Noteworthy classificatory decisions

The cultural identities of the peoples of Australia are recognised within the ASCCEG. Aboriginal and Torres Strait Islander Peoples are recognised with appropriate categories in the narrow group 'Australian Peoples' and since European settlement, a distinct Australian cultural identity has emerged prompting the inclusion of 'Australian' in that narrow group.

Cultural and ethnic group 3308 'Russian' has been classified in Broad Group 3 'Southern and Eastern European' on the grounds of cultural similarity with other European cultural and ethnic groups even though much of Russia lies geographically in Asia. As a general rule, cultural and ethnic groups which originated and are located in Russia have also been classified to Europe. It is acknowledged that this is not necessarily the best solution for all cultural and ethnic groups east of the Urals, many of whom are more culturally Asian than European. The principle that has been adopted for the classification of groups in Russia east of the Urals is that those which speak Altaic or Iranic languages are classified to Narrow Group 72 Central Asian, while those which speak Ugro-Finnic languages are classified to Narrow Group 33 Eastern European.
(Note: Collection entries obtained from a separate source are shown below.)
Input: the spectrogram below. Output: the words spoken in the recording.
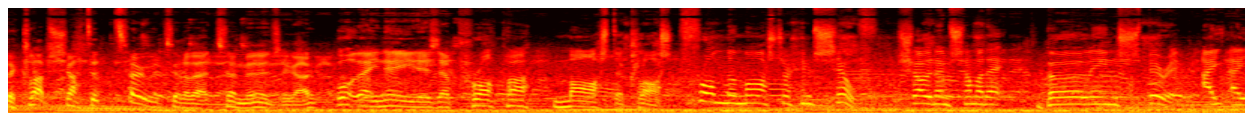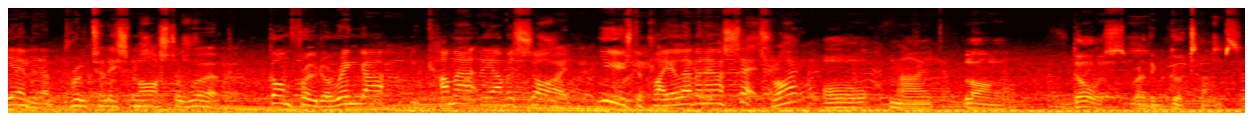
the club shut at 2 until about 10 minutes ago. What they need is a proper masterclass from the master himself. Show them some of that Berlin spirit. 8am in a brutalist master work. Gone through the ringer and come out the other side. You used to play 11 hour sets, right? All night long. Those were the good times.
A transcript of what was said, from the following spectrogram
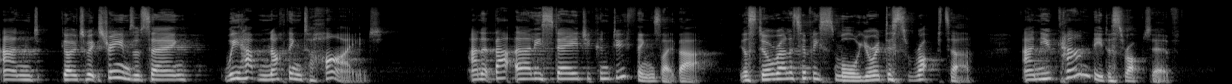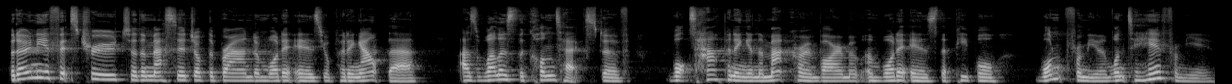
and go to extremes of saying, we have nothing to hide. And at that early stage, you can do things like that. You're still relatively small, you're a disruptor, and you can be disruptive, but only if it's true to the message of the brand and what it is you're putting out there, as well as the context of what's happening in the macro environment and what it is that people want from you and want to hear from you.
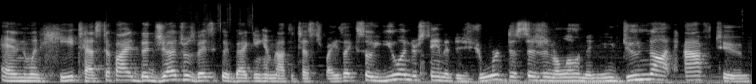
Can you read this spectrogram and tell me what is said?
And when he testified, the judge was basically begging him not to testify. He's like, So you understand it is your decision alone and you do not have to.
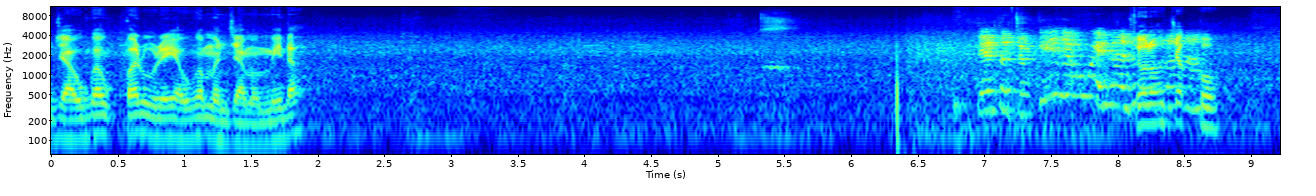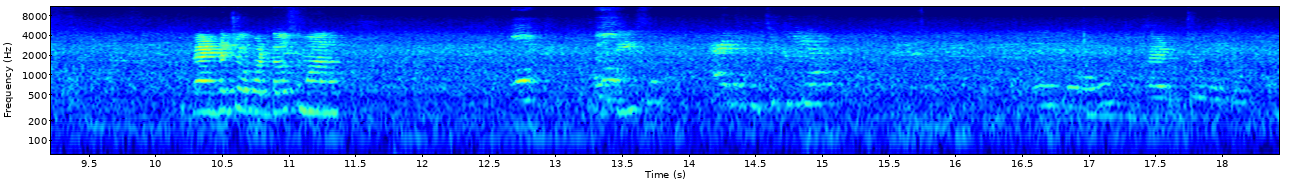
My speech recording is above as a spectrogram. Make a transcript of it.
ਜਾਊਗਾ ਉੱਪਰ ਉਰੇ ਆਊਗਾ ਮੰਜਾ ਮੰਮੀ ਦਾ। ਤੇ ਤਾਂ ਚੱਕੀ ਜਾਊ ਇਹਨਾਂ ਚਲੋ ਚੱਕੋ। ਬੈੱਡ ਚੋਂ ਵੱਡੋ ਸਮਾਨ। ਅਸੀਂ ਬੈੱਡ ਚੋਂ ਵੱਡੋ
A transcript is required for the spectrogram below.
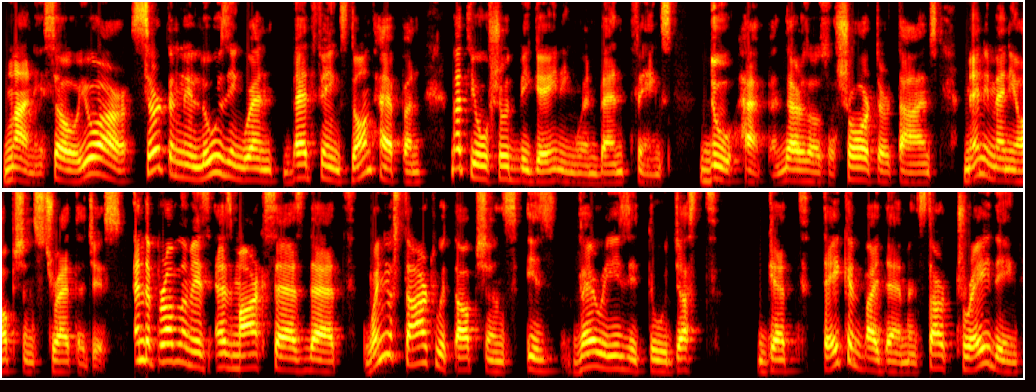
money so you are certainly losing when bad things don't happen but you should be gaining when bad things do happen. There's also shorter times, many, many option strategies. And the problem is, as Mark says, that when you start with options, is very easy to just get taken by them and start trading.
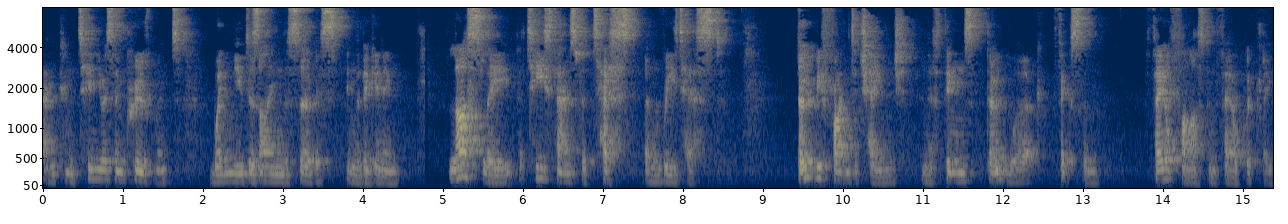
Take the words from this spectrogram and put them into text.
and continuous improvement when you design the service in the beginning. Lastly, a T stands for test and retest. Don't be frightened to change, and if things don't work, fix them. Fail fast and fail quickly.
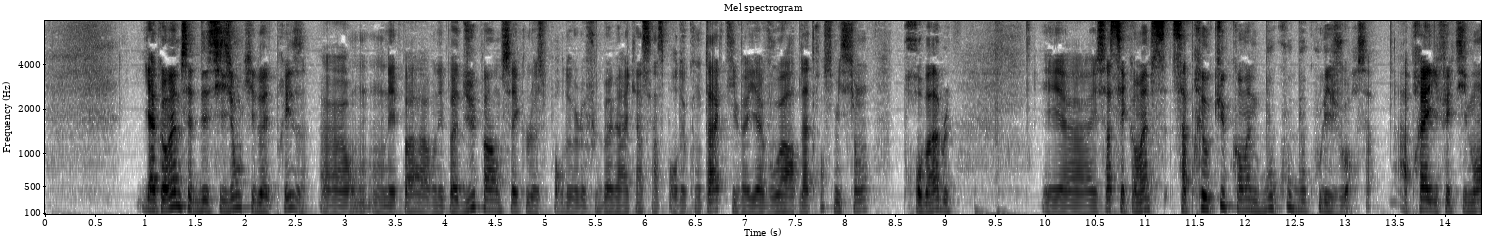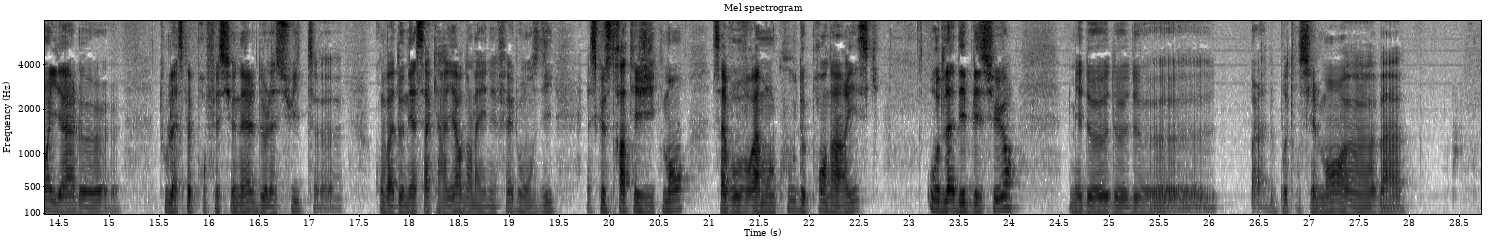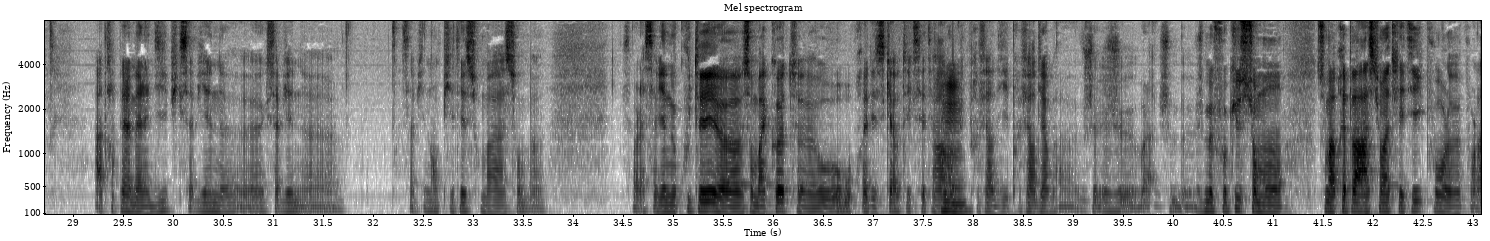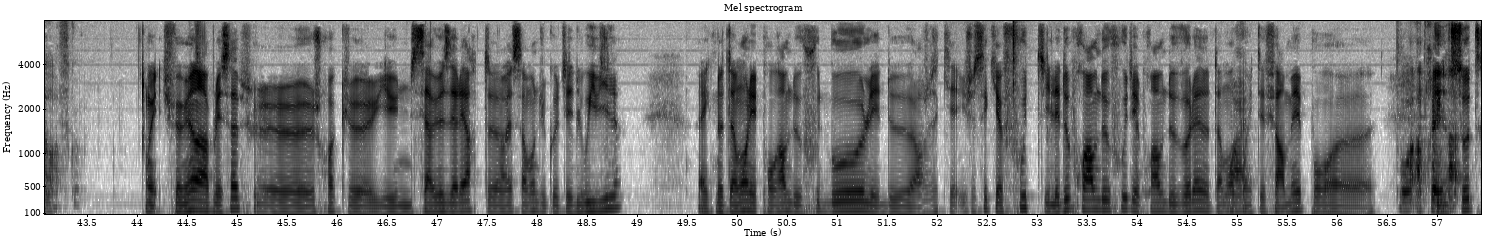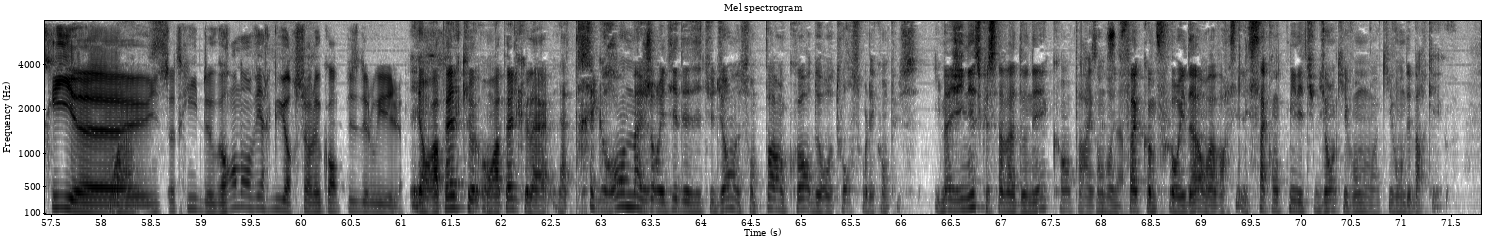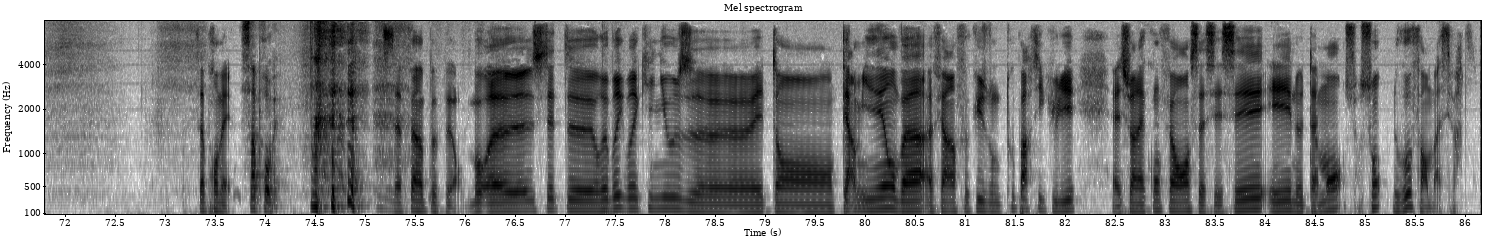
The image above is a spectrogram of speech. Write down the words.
Il y a quand même cette décision qui doit être prise. Euh, on n'est pas, on pas dupe. Hein. On sait que le sport de le football américain c'est un sport de contact. Il va y avoir de la transmission probable. Et, et ça c'est quand même, ça préoccupe quand même beaucoup beaucoup les joueurs. Ça. Après, effectivement, il y a tout l'aspect professionnel de la suite euh, qu'on va donner à sa carrière dans la NFL, où on se dit, est-ce que stratégiquement, ça vaut vraiment le coup de prendre un risque, au-delà des blessures, mais de, potentiellement euh, bah, attraper la maladie, puis que ça vienne, euh, que ça vienne, ça vienne empiéter sur ma... Sur voilà, ça vient me coûter sur ma cote auprès des scouts, etc. Mmh. Donc, je préfère, préfère dire, bah, je, je, voilà, je, je, me focus sur, mon, sur ma préparation athlétique pour, le, pour la draft. Quoi. Oui, je fais bien de rappeler ça parce que je crois qu'il y a eu une sérieuse alerte récemment du côté de Louisville avec notamment les programmes de football et de. Alors je sais qu'il y, a foot, il y a les deux programmes de foot et le programme de volet notamment qui ont été fermés pour, euh, pour après, une, sauterie, euh, une sauterie de grande envergure sur le campus de Louisville. Et on rappelle que, on rappelle que la, très grande majorité des étudiants ne sont pas encore de retour sur les campus. Imaginez ce que ça va donner quand, par exemple, dans une fac comme Florida, on va avoir les 50 000 étudiants qui vont, qui vont débarquer. Ça promet. Ça promet. ça fait un peu peur. Bon, euh, cette euh, rubrique Breaking News euh, étant terminée, on va faire un focus donc tout particulier sur la conférence ACC et notamment sur son nouveau format. C'est parti.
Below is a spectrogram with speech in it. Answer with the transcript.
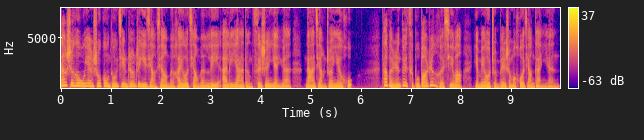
当时和吴彦姝共同竞争这一奖项的还有蒋雯丽、艾丽亚等资深演员拿奖专业户。他本人对此不抱任何希望，也没有准备什么获奖感言。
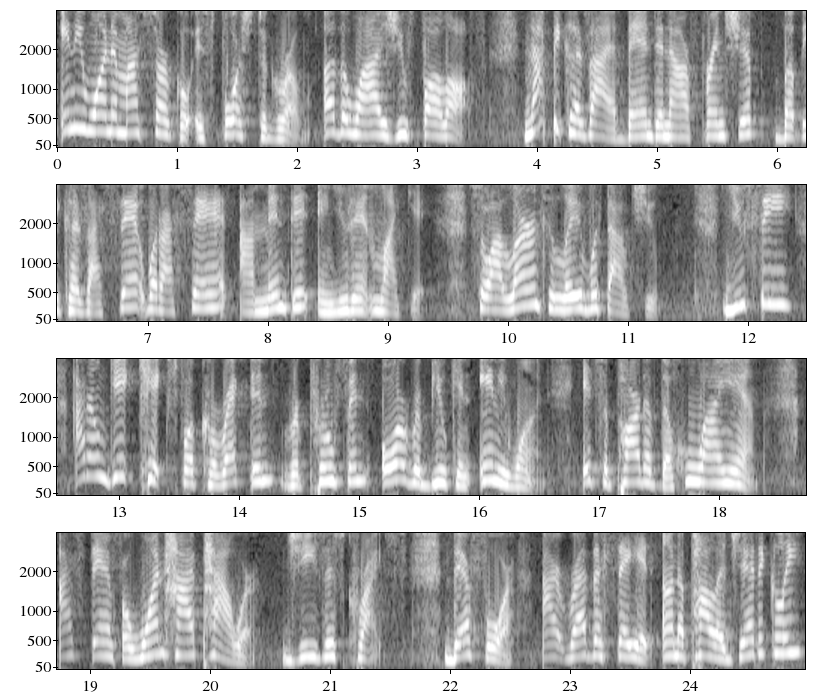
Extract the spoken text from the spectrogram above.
Anyone in my circle is forced to grow, otherwise, you fall off. Not because I abandoned our friendship, but because I said what I said, I meant it, and you didn't like it. So I learned to live without you. You see, I don't get kicks for correcting, reproofing, or rebuking anyone. It's a part of the who I am. I stand for one high power, Jesus Christ. Therefore, I'd rather say it unapologetically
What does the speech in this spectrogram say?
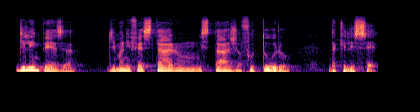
de limpeza, de manifestar um estágio futuro daquele ser.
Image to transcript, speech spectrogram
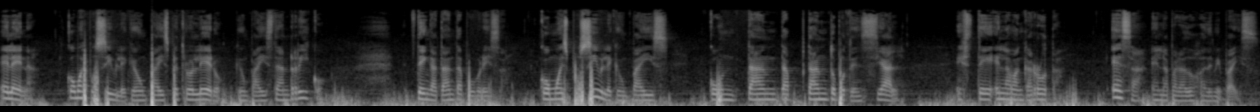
Elena, ¿cómo es posible que un país petrolero, que un país tan rico, tenga tanta pobreza? ¿Cómo es posible que un país con tanta, tanto potencial esté en la bancarrota? Esa es la paradoja de mi país.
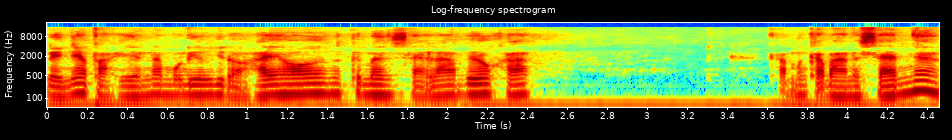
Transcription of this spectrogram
Nếu như phát hiện ra một điều gì đó hay ho thì mình sẽ làm video khác. Cảm ơn các bạn đã xem nhé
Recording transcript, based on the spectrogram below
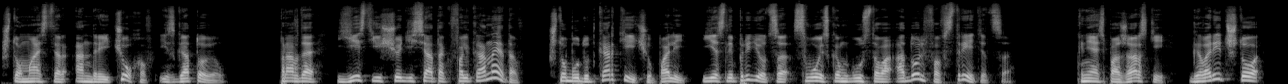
что мастер Андрей Чохов изготовил. Правда, есть еще десяток фальконетов, что будут картечью палить, если придется с войском Густава Адольфа встретиться. Князь Пожарский говорит, что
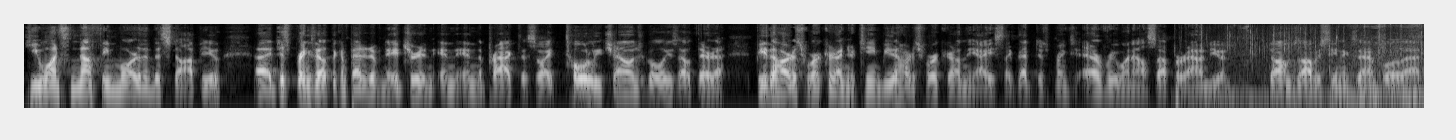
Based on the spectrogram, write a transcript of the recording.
he wants nothing more than to stop you, uh, it just brings out the competitive nature in, in in the practice. So I totally challenge goalies out there to be the hardest worker on your team, be the hardest worker on the ice. Like that just brings everyone else up around you. And Dom's obviously an example of that.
Jewish has been included in Broad Group 4 'North African and Middle Eastern'. It is acknowledged that many Jewish people in Australia might not have ties with the Middle East and might consider classification within one of the European broad groups as more correct. However, following consultation with representatives of the Jewish community at the time the ASCCEG was developed, it was decided to adhere to the classification criterion for geographic proximity and include 'Jewish' in 'North African and Middle Eastern' as this is where the Jewish culture originated.

Many people relate to more than one cultural or ethnic group and will give a multiple response to a question on ancestry, ethnicity or cultural identity. Often a response will indicate an identification with a country in a national or cultural sense and will also acknowledge continuing ties with other ethnic or cultural groups, for example, Irish Australian, Italian Australian. Data collection models should be developed to capture multiple responses to enhance usefulness of the output.

Design constraints

The ASCCEG is primarily a classification for collecting statistical data within the Australian context.

Theoretical and conceptual considerations for developing the ASCCEG were constrained by the need to ensure the:

Practical usefulness of the classification for collecting ancestry data from both statistical and administrative sources in Australia.
Analytical usefulness of data collected within the framework of the classification.
Number of Australians identifying with cultural and ethnic groups within each category at each level of the classification.
Identification of groups which could be significant for policy setting and service delivery purposes.

The effect of these constraints on the classification has been that:

Some cultural and ethnic groups which are significant in a world context are not separately identified in the structure.
Cultural and ethnic groups which are not separately identified are included in the most appropriate residual or not elsewhere classified (nec) category.
Some broad groups are limited in the number of narrow groups they subsume.

The classification can accommodate changes to Australia's cultural and ethnic composition and can be used to facilitate comparisons with cultural and ethnicity data from other countries.